Posts Tagged ‘recipe’
FYI- This post was written back in December, but for various reasons never made it onto the blog until now. W is back from her Asia travels, and I’ve been putzing around home, work, and taking care of our little Nugget. Since this was supposed to go up a few months ago and it is almost spring (but still cold as heck from this never ending winter), the drink of Winter 2013 is now the drink of Spring 2014!
Happy Spring! As you dream about the warm weather, how about a nice refreshing drink recipe to help you through this miserably long polar vortex winter? This past winter was a special time for me, finally finishing grad school after a long 2.5 years of work, school, and nothing else.

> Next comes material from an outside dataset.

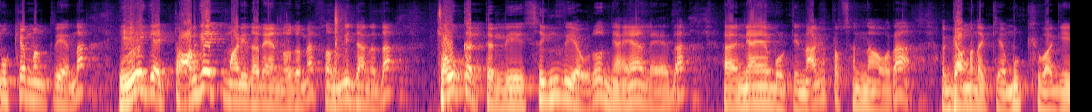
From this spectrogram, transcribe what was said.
ಮುಖ್ಯಮಂತ್ರಿಯನ್ನ ಹೇಗೆ ಟಾರ್ಗೆಟ್ ಮಾಡಿದ್ದಾರೆ ಅನ್ನೋದನ್ನ ಸಂವಿಧಾನದ ಚೌಕಟ್ಟಲ್ಲಿ ಸಿಂಗ್ವಿ ಅವರು ನ್ಯಾಯಾಲಯದ ನ್ಯಾಯಮೂರ್ತಿ ನಾಗಪ್ರಸನ್ನ ಅವರ ಗಮನಕ್ಕೆ ಮುಖ್ಯವಾಗಿ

So, in honor of the impending spring season, and my classmate Kate – who also graduated – I present to you DarwinDiscovered’s Drink of the Season, Spring 2014: The Stod-tini! It’s simple, it’s classy, and it’s delicious – so you can spend more quality time with those you care about, and less time worrying about what to drink.
What you’ll need:
- St. Germain Elderflower Liquor
- a Pear-flavored vodka of your choice (or infuse your own, like we did)
- club soda
Tofu. Shrimp. Fried-ness. What’s not to love? You probably won’t find pipa tofu on your standard Chinese carryout menu (but are you really eating that crap? *puts on judging goggles*). If you’re at a higher end restaurant you might see it on the menu- if not, ask the waiter and they will hopefully know what you’re talking about. Or you could take off your lazy pants and whip this up at home. I made these for a friend that stayed with us for the weekend a while back, and she asked to eat leftovers of this for two meals (in addition to dinner). Yea, they’re pretty tasty.
But first off, the question you’ve all been wondering: what is a ‘pipa’? Good question, friends. A pipa (pronounced PEE -pah) is a traditional Chinese string instrument that looks like so:
Pipa tofu is named after the pipa’s shape, but in reality I think the tofu ends up taking on an oval shape as it gets fried. Maybe that’s just a commentary on my frying abilities.
Basically you gather some ingredients together, mash them all up, form them into little pipa shapes – *cough* oval – and fry. You can deep fry the tofu, and it will taste amazeballs. Or you can opt for the healthier option and pan fry them instead. They’ll still taste amazeballs. Your call.
Serve the pipa tofu on a bed of bok choy or Shanghai bok choy, and accompanying sauce on top.
Ingredients and recipe after the jump.
Let’s talk about comfort food. A piping hot bowl of broth, flavored with fragrant sesame oil and tender loving care. Baby bok choy greens. A satisfied tummy. And wontons…lots of wontons.
Literally translated, ‘wonton’ means ‘swallowing a cloud’. While various Chinese regional cuisines have their separate interpretations of wontons, I’m going to talk about Cantonese wontons today- because that’s what I crave when comfort food-itis pops up. Growing up, I recall skipping around the kitchen, helping (okay, pestering) my mother and grandmother as they folded a batch of wontons. You don’t make a single serving of wontons. Instead, you make as many as you have wrappers for (a typical pack contains around 75) and freeze the remainder. This makes wontons an excellent now and later dish.
Folding wontons requires an itty-bitty learning curve, but goes quickly once you get the hang of it. If you’re with a group of friends or have willing minions, the wontons are folded even quicker. Wonton folding party, anyone?
Recipe after the jump.
Alcohol and seafood. Is there a better combination? Last summer when we were in Cancun, the resort we stayed at served seafood martinis as a late night bar snack. Sounds intriguing, right? Unfortunately, the ‘martini’ I received had zero alcohol and lots of brine. Consider me unimpressed.
Flash forward. We hosted a few friends for dinner recently, and the request was simple: seafood. Lots of it. The failed martini immediately came to mind, and I poked around the Internet searching for something similar (but better). The closest I came were these Seafood Dean martinis by Rachel Ray, but I wasn’t sold. So I went into the kitchen, added a few things here and there, and came up with this. If a Bloody Mary and ceviche engaged in some hardcore baby-making by the ocean, this is their love child. It’s super easy, super tasty, and looks cool. Enjoy! Read More